Cannes is full of stunning beaches; they offer fine sand and stretch across the azure-blue sea over 7km. The city is sun kissed for the majority of the year; you can easily swim in the sea from May through to October and there are plenty of nautical activities to take part in including kayaking, canoeing and paddle boating as well as kite-surfing.  You can visit public beaches or pay a little extra (around 20 euros) for the exclusivity of a private beach which means the most sophisticated and glamorous of Hollywood stars congregate there. 


Cannes is recognisable for its festivals (most notably its namesake) and this August will be no exception with Les Plages Electroniques just announcing its 2017 programme. Spread across three stages and one afterparty venue, the event will see 16,000 revellers take part in one of Europe’s biggest beach parties. They will be dancing to the likes of Flume, UK duo Bondax and German techno heavyweight Paul Kalkbrenner, and all set against the picturesque backdrop of the city.

The OId Town 

Originally a fishing village set back in the mountainside of Mont Chevelier, the old town sports incredible views across the whole of the bay. Splintered with lovely independent shops, museums, markets and luxury boutiques, traffic is also completely banned so you can enjoy a pleasant amble around old cobbled streets and narrow alleyways that are over a hundred years old! The difference of the old town and its medieval charm to the now glitzy and glamorous hot spot tourist destination is immense. Get lost in the romantic Château de la Castre or scale the hill nearby for breath taking scenery.

Where to eat 

Cannes may be known for playing host to the entertainment industry during Cannes Festival in May, but it is unfair to write off the town for other reasons when it offers both high-end dining and affordable and traditional cuisine. The most affordable but tasteful (and tasty!) restaurant Cannes has to offer with a fixed set menu is L’Assiette Provencale which offers a beachside feast for 25 euros.
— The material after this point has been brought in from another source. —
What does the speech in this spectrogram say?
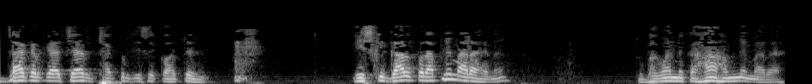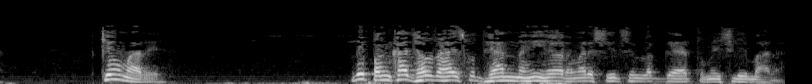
जाकर के आचार्य ठाकुर जी से कहते हैं, इसके गाल पर आपने मारा है ना? तो भगवान ने कहा हाँ हमने मारा है। क्यों मारे? अरे, पंखा झल रहा है, इसको ध्यान नहीं है और हमारे सिर से लग गया तो मैं इसलिए मारा।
For traditional crêpes and croissants, visit Croisette Corner which is situated in a miniature amusement park known as the ‘Croisette Fun Zone’. At Table 22 you can get stuck into risotto with veal sauce and a rack of ribs with potatoes sautéed with chorizo. The restaurant have recently swapped tired looking décor for a more modern twist but still retains a seaside theme.  

Where to stay 

You can treat yourself to real luxury or find yourself something more affordable, it’s up to you. We’ve found the best of both. Five Seas Hotel is a 45 room boutique hotel in the centre, only a few steps from La Croisette. Describing itself as the ‘best kept secret in Cannes’ (maybe not anymore!), you are immediately spoilt for choice of rooms and there is a lively rooftop bar which boasts its own pool terrace, two saunas and four treatment rooms. The Hotel is also partnered with a private beach where you can reserve parasols and sunbeds. Smart folks who want to stay in the same area as the fantastic palace hotels but pay less than half the price for a double room opt for Le Mistrel. The staff are friendly, the food is good and the location rivals the best.

Lérins Islands 

Just off the coast of Cannes there is a group of four islands, two of which are ideal for a visit. Just a short ferry ride away, Sainte-Marguerite is the biggest and offers some fabulous picnic spots. The island of Saint-Honorat has an old fortress at the edge of the sea. It sports an old abbey where monks still to this day take a vow of silence, and have been harvesting vines for centuries. You can explore the abbey and its grounds, sample the wines and have lunch. It makes for some great photo opportunities!